from theCenter for Early Education in Science, Technology, Engineering and Math
at the University of Northern Iowa.
More than 60 science educators from around the country gathered in Cedar Falls, Iowa, earlier this week for a first-of-its-kind meeting focused on two questions: How do we give young children more opportunities for high-quality, hands-on introductions to science, technology, engineering and math (STEM)? And how – given costs and resource constraints – do we develop the early childhood workforce so that it can teach science well?
As director of the Early Education Initiative
, I had the privilege of joining the group. We met over three days in a Rotary Club center in rural Northern Iowa, where the backdrop of farmland and the Cedar River offered a constant reminder of how teachers could use the natural world to stimulate early learning in science. (The conference was called STEM in Early Education and Development, or SEED for short.)
Here are smattering of highlights from the myriad thoughtful presentations -- with questions and critiques that occurred to me as I listened. (I’d love to hear your thoughts too – please add your comments below):

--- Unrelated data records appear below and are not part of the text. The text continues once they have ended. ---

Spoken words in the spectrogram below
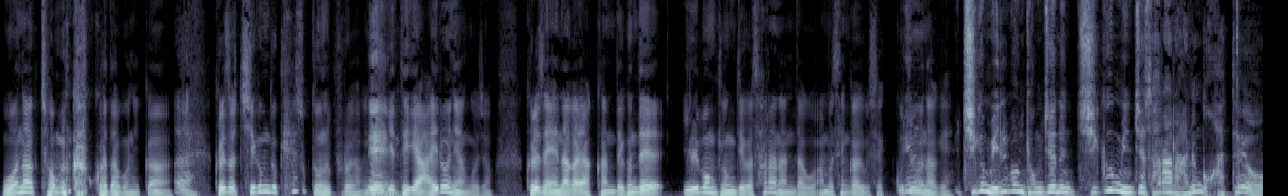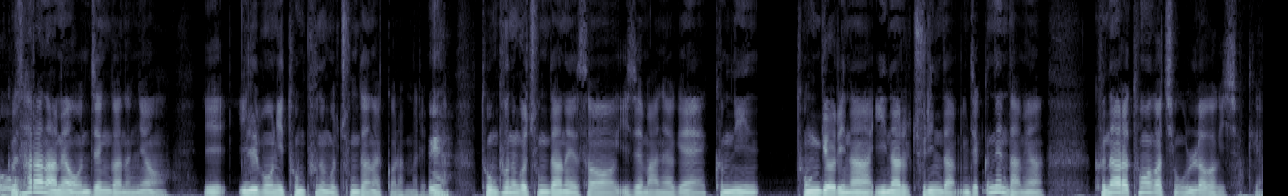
워낙 저물가로 가다 보니까 네. 그래서 지금도 계속 돈을 풀어요. 그러니까 네. 이게 되게 아이러니한 거죠. 그래서 엔화가 약한데 근데 일본 경제가 살아난다고 한번 생각해 보세요. 꾸준하게. 일, 지금 일본 경제는 지금 이제 살아나는 것 같아요. 그 살아나면 언젠가는요. 이 일본이 돈 푸는 걸 중단할 거란 말입니다. 예. 돈 푸는 거 중단해서 이제 만약에 금리 동결이나 인하를 줄인다 이제 끝낸다면 그 나라 통화 가치 올라가기 시작해요.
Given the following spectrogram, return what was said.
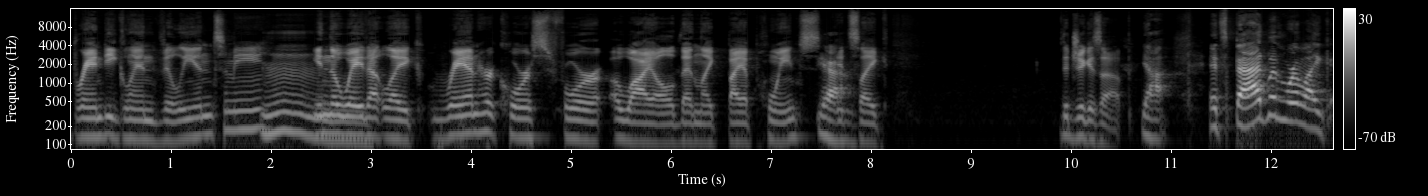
Brandi Glanvillian to me in the Mm. way that like ran her course for a while, then like by a point, Yeah. it's like the jig is up. Yeah. It's bad when we're like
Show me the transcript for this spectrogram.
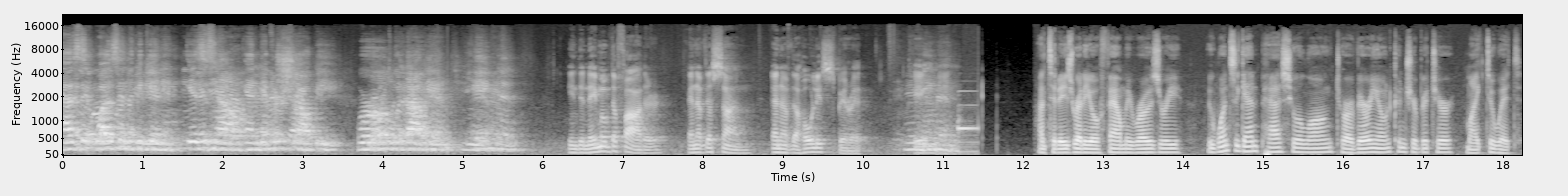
As it was in the beginning, is now, and ever shall be, world without end. Amen. In the name of the Father, and of the Son, and of the Holy Spirit. Amen. On today's Radio Family Rosary, we once again pass you along to our very own contributor, Mike DeWitt,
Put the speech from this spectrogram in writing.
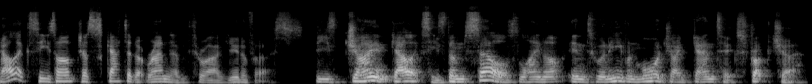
Galaxies aren't just scattered at random through our universe. These giant galaxies themselves line up into an even more gigantic structure,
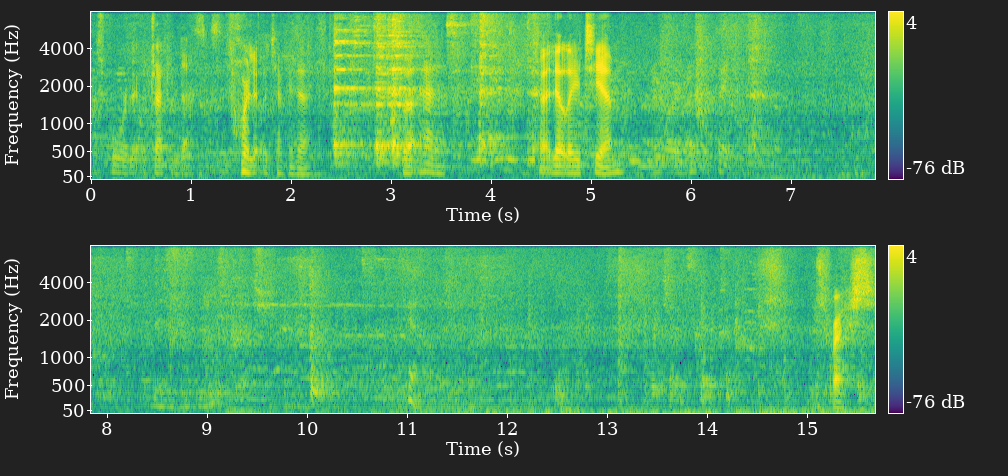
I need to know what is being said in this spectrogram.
it's four little checking desks. Four little checking desks. But hey, got a little ATM. Yeah. It's fresh.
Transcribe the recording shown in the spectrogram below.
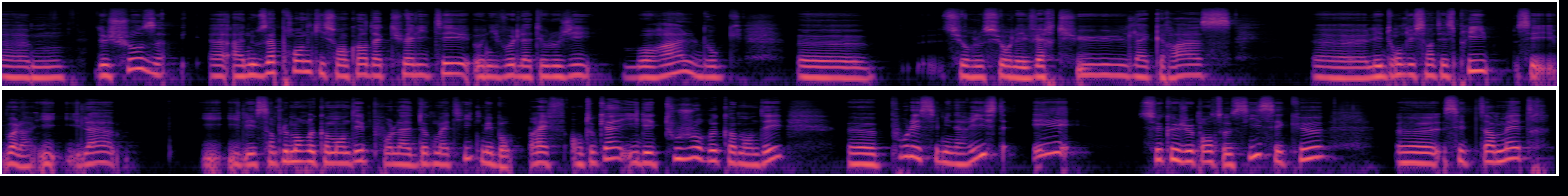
de choses à nous apprendre qui sont encore d'actualité au niveau de la théologie morale, donc sur, sur les vertus, la grâce, euh, les dons du Saint-Esprit, c'est voilà, il, a, il, est simplement recommandé pour la dogmatique, mais bon, bref, en tout cas, il est toujours recommandé euh, pour les séminaristes. Et ce que je pense aussi, c'est que euh, c'est un maître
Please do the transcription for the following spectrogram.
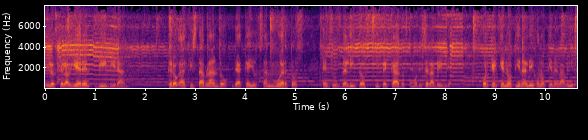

- Lillian Katz, professor emeritus at the University of Illinois – Urbana Champaign, prompted vigorous nods and ongoing discussion by setting up this dichotomy: “We overestimate children academically but we underestimate them intellectually.” (She also called for resisting standards and outcome measures -- a stance that I worry could discourage science educators from making a strong case for the significance of their work.)
- At least two presenters – Kimberly Brenneman, a psychologist at Rutgers University, and Daryl Greenfield, a psychologist at the University of Miami – considered how assessments should fit into science explorations in the early years. Participants also discussed how to use a tool called STERS (for Science Teaching and Environment Rating Scale), created by the Education Development Center in Newton, MA. (As with any assessment of young children, this is an area that is critically important and yet fraught with complexity. How do you avoid tests that simply quiz children on their knowledge of vocabulary, for example? Brenneman’s paper described one intriguing option: a game-like online test that measures children’s curiosity.)
- Several presenters emphasized the importance of taking seriously children’s questions about how the world works (“Why do leaves fall? Where do rainbows come from?”) and using them as opportunities not for didactic instruction but for guiding children to reflect, gather evidence, and probe further. “In early childhood, we’re obsessed with asking children: How are you feeling today?,” said Cindy Hoisington, a professional development specialist at EDC. “Nobody asks: What are you thinking about? What is your idea about that?” (As pointed out by several participants, many teachers are not confident in their own knowledge of science to encourage questions. They are scared to admit they don’t know the answers. Clearly there is a need not only for professional development programs but also for more content-rich teacher preparation programs at the university level.)
- Many participants talked about the necessity of replacing lessons that many early educators consider almost sacrosanct in preschool and kindergarten classrooms. Why introduce children to a unit on something remote and untouchable like the jungle when the tall grass prairie is outside to be explored? Why spend 10 minutes each morning on the calendar when children could have more concrete math experiences counting objects they can touch and see? Instead of putting plastic frogs in a “water table” – a shallow basin designed for children to dip their hands into – why not give kids tubes, turkey basters and cups to explore how water moves from one container to another? (As an attendee without a science education background, these were eye-opening examples to me. They stand as evidence of how much more rigorous and enriching today’s preschool programs could be.)
- A video of first-graders building intricate ramps and pathways for rolling marbles captivated everyone’s attention on Tuesday afternoon. The video showed how Beth Dykstra Van Meeteren -- a teacher at the Freeburg Early Childhood Program and instructor at the University of Northern Iowa -- adapted part of the “literacy block” in her daily schedule to introduce children to engineering and physical science. (The children in the video spent nearly an hour on their projects, prompting questions about how to carve time out of already packed daily routines so that children can do the experimentation and exploration that science requires.)
Many other provocative discussions and papers came out of the meeting, and the staff at UNI promised to compile the proceedings for distribution or publication over the coming months. And as with any good intellectual exercise, the meeting ended Tuesday night with more questions than answers. The Iowa conference was a stimulating start to what we hope will be a new generation of science education customized for the early years.
UPDATE, 1:26 p.m. on May 27: I just received the latest issue of the journal Better Evidence-based Education, which has devoted its entire issue to the importance of improving science education. It includes a summary of how the province of Alberta, in Canada, rewrote its elementary school science program based on new research. Check it out.